Aleia Murawski in the Shoebox Gallery

Aleia Murawski
Inflate Yourself or Disappear
Oct 13-Nov 18, 2018
A Shoebox Gallery installation curated by Sharmyn Cruz Rivera

Inflate Yourself or Disappear is inspired by the strange and ominous architecture of the bunker in the context of the 70s zeitgeist, American capitalism, and geopolitical tensions. Aleia Murawski takes imagery from a 1978 underground luxury home in Las Vegas, Nevada that became popular when images of the bunker surfaced online after a cryonics group called The Society for the Preservation of Near-Extinct Species brought it in 2016. Inflate Yourself or Disappear is Murawski’s reimagining of this Cold War era hideaway, an underground paradise that allows one to escape the potential doom of a catastrophic event within the apparent grandiosity and comfortability of fabricated suburban life. For this project, she creates a miniature that locates the viewer directly in front of a split-view scene: a public home above ground as well as a private, hidden habitat below ground. These two scenes depict a speculative space of safety within an unpredictable world and the possibility of overcoming the chaos of everyday life and human mortality. 

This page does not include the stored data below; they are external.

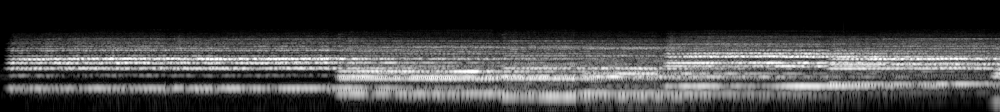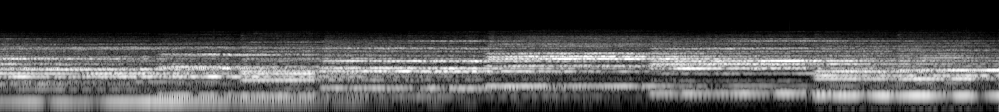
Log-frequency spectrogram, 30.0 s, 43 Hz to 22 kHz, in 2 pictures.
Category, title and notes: Music > Other
A Most Despicable Sound (195 BPM, Horror/Suspense)
Made with FL Studio 2025. Used arpeggio generation with a flute like sound effect created in Morphine.
weird, anxious, scary, eldritch, strange, arpeggio, suspense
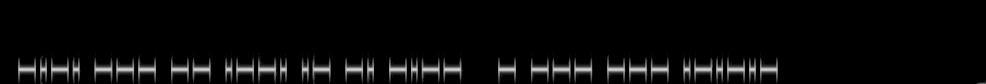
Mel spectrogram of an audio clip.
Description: Morse code, heard as a keyed tone, about 21 wpm, 700 Hz. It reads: COMPANY TOO.
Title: Sentences from Top 1000 Words - Review Part 3 - 22wpm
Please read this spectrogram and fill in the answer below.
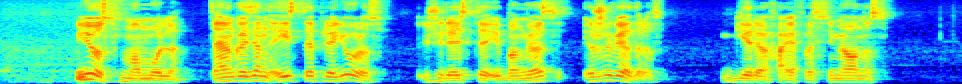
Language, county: Lithuanian, Vilnius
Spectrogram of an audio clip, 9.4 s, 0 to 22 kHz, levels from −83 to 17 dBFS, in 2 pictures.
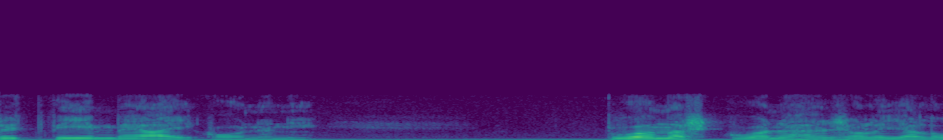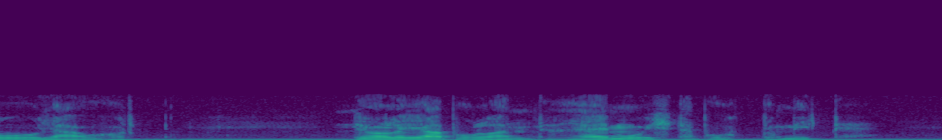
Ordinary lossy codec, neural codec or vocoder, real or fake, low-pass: none; none; real; 7.2 kHz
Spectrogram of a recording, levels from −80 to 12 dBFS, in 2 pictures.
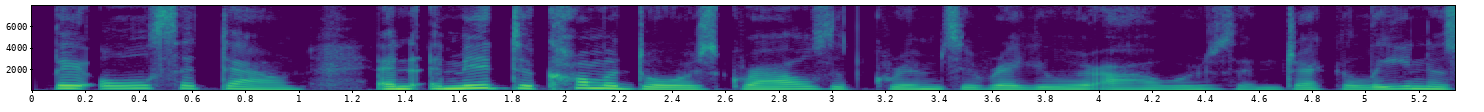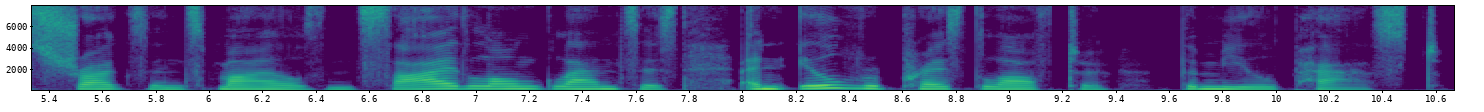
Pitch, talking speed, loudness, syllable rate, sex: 195 Hz, 155 wpm, -19 LUFS, 4.7 syllables/s, female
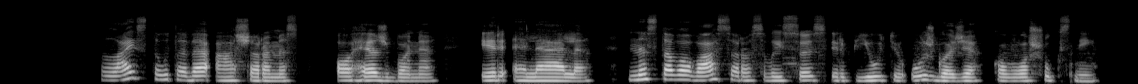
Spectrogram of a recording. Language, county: Lithuanian, Kaunas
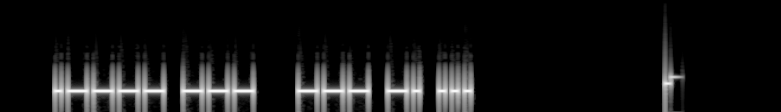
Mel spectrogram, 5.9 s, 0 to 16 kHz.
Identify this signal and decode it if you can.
Morse code, heard as a keyed tone, about 25 wpm, 700 Hz. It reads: 1O ONS
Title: Winter Field Day Exchanges Encore 25wpm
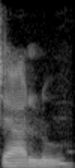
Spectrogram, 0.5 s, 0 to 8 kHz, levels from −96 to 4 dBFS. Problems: none marked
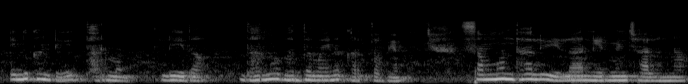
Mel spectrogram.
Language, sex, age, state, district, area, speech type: Telugu, female, 18-30, Andhra Pradesh, Bapatla, rural, spontaneous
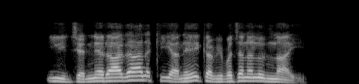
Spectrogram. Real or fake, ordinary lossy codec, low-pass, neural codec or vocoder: fake; MP3, 64 kbps; 7.2 kHz; codec, 16 kHz, 1.1 kbps, Voila-Tokenizer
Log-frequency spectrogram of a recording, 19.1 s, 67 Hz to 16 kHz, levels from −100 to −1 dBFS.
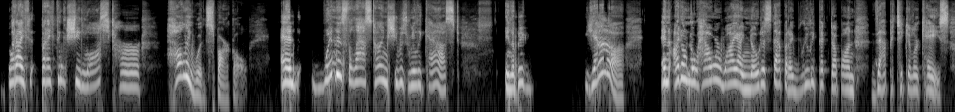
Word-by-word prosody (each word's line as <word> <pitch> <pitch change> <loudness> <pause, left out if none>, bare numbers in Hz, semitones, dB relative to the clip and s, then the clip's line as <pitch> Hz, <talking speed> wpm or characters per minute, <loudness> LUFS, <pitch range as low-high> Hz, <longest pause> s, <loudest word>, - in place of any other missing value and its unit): but 290 +2 -1
I 330 -2 +5
th 305 +2 -5 0.2
but 305 +1 -2
I 300 - 0
think 315 +1 -9
she 290 -1 +6
lost 235 +4 -1
her 225 -1 -7 0.5
Hollywood 315 - -1
sparkle. - - 0 0.7
And 280 0 +6 0.3
when 255 - -5
is 410 -3 +8
the 315 - -3
last 295 0 +5
time 310 -1 -3
she 275 - +5
was 270 -3 -3
really 250 +1 -6
cast 230 -3 +1 0.9
in 210 -2 +1
a - - -1
big 265 -5 -6 1.1
Yeah, 380 - -2 0.8
and 290 0 +4
I 310 - +1
don't 335 -1 +1
know 285 -2 -1
how 285 +4 -2
or 325 -1 -3
why 270 0 -2
I 250 -4 0
noticed 225 +6 -1
that, 270 -3 -4
but 235 - -5
I 195 0 -5
really 265 +6 -10
picked 260 -2 -10
up 215 0 -8
on 205 -2 -5 0.4
that 215 +7 -7
particular 210 -2 -2
case, 195 -6 +4
260 Hz, 140 wpm, -24 LUFS, 220-295 Hz, 1.1 s, is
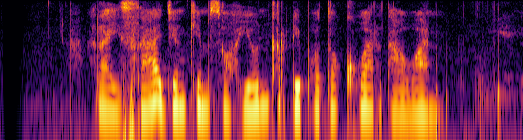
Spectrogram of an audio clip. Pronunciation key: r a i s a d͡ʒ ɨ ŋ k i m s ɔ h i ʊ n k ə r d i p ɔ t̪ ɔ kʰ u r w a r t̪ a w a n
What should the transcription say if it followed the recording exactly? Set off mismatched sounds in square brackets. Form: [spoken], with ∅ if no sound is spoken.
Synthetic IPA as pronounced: r a i s a d͡ʒ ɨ ŋ k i m s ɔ h [j] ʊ n k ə r d i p ɔ t̪ ɔ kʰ u [∅] w a r t̪ a w a n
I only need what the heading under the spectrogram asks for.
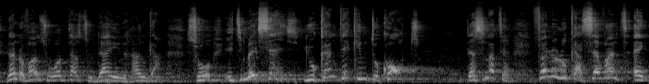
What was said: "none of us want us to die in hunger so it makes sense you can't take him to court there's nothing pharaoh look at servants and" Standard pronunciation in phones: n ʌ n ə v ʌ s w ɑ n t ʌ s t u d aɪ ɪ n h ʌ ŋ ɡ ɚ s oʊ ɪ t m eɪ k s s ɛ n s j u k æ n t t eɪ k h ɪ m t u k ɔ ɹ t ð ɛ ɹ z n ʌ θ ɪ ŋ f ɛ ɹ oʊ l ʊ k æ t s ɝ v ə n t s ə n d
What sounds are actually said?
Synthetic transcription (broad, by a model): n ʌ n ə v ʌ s w ɑ n t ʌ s t u d aɪ ɪ n h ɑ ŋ ɡ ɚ s oʊ ɪ t m eɪ k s s ɛ n s j u k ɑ n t t eɪ k h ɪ m t u k ɔ t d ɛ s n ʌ t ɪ f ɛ l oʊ l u k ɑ t s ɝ v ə n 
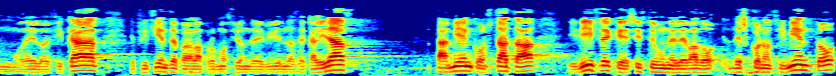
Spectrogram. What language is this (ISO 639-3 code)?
spa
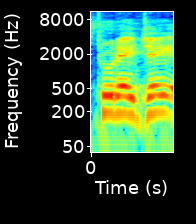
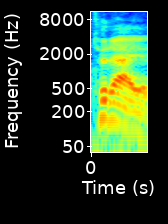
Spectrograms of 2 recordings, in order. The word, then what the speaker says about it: Turaije: It's Turaije and not Turaya.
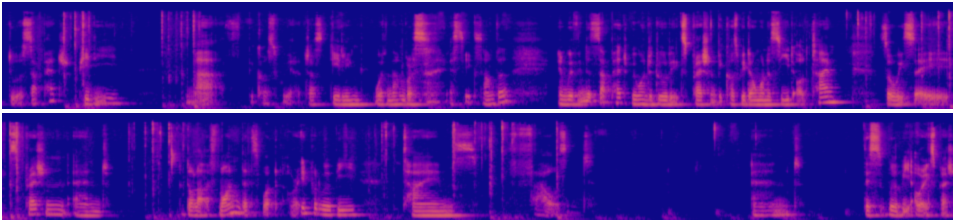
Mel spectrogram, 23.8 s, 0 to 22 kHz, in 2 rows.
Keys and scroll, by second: 10.9 super+1.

Aleia Murawski is a multidisciplinary artist from Chicago focused on making moving image videos and miniature sets. She creates small-scale environments with collaborator Samuel Copeland, that reference domestic scenes, often based off of 80’s or 90’s interiors of American suburbia. They play with scale relationships, often incorporating body parts, food, or bugs into their scenes to break expectations and reveal the artifice of each room.